And sometimes they show us exactly what kind of people they are becoming.
On The Way To Mincha
On the way to mincha on Shabbos, my son and I are talking about the restrictions he’s been raised with so far and the various feelings he has as a teenage boy living within those restrictions. Taking it in stride, I’m telling him how this is natural and so on. And he says, “But you don’t really understand because you had no restrictions.”
“That had its own problems,” I tell him.
“You know,” he says, “I feel even worse now for frum homosexuals.”

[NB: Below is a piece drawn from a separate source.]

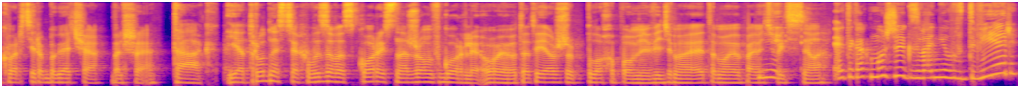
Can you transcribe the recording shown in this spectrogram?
квартира богача большая. Так, и о трудностях вызова скорой с ножом в горле. Ой, вот это я уже плохо помню. Видимо, это мою память не, вытеснила. Это как мужик звонил в дверь,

I look at him. Here is a moment. I know this is a moment. Here is a subject we’ve spoken of before. The four of us have had conversations about homosexuality because they each asked us our opinions. The discussion wasn’t a difficult one for us. It didn’t involve having to tell them that I’d worked with and had gone dancing with gay friends in South Beach in the 90s, though I did. We told them that Torah says lots of things that make being Jewish amazing and uplifting and lots of things that makes being Jewish difficult and sometimes painful. Sometimes that’s coming from people and culture. And sometimes that’s coming directly from Gd. While He’s supposed to be creating all the time out of mercy, kindness, and goodness, our perception is not Gdly, so we’ll miss a bunch of understanding. But it’s clear to us that ahavas yisroel is at the top of Hashem’s Things To Do list he’s left for us. So we approach the topic from that vantage point.
And he says, “I have to hold back on certain urges, but it’s not for my whole life. And I have felt guilty for having them, but no one tells me they are the wrong urges to have.”
How do we know we’re doing something right? This is how we know. By the humans they become, despite where we came from, that they are humane, empathetic.
He says, “While I’m being forced to not do something, it’s only temporarily. But gays who don’t come out would be forced into something, like marriage, for the rest of their lives. I struggle, but it’s so nothing compared to what I’d imagine it’s like for someone who’s gay.”
“That’s a truly beautiful sentiment, Noah,” I tell him. And I hug him.
Mincha begins and I daven with much gratitude. There’s so much more he will learn. On his own. Making his own stories.
Both of them will. I know this because Chana, too, has shown her powers of empathy, has fiercely stood up for the underdogs, the bullied. She can’t stand hearing racist remarks said casually by schoolmates, or any denigration of people for any reason. She tells us of such things with exasperation. As if to say, how can anyone think that way?
And both of them have shown us that we’re doing okay because they are doing super awesome despite or because of what we tell them and what we show them.
The skeletons in our closets are shedding their clothes and showing themselves as mere collections of bones.
So what do we tell them? Where do we begin and where to we draw lines? I guess it depends on who they are individually. Can they handle that who you were is also part of who you are?
In any case, there’s always more to say, always more to show, always more to live, and always more to learn.
Featured image from Flickr.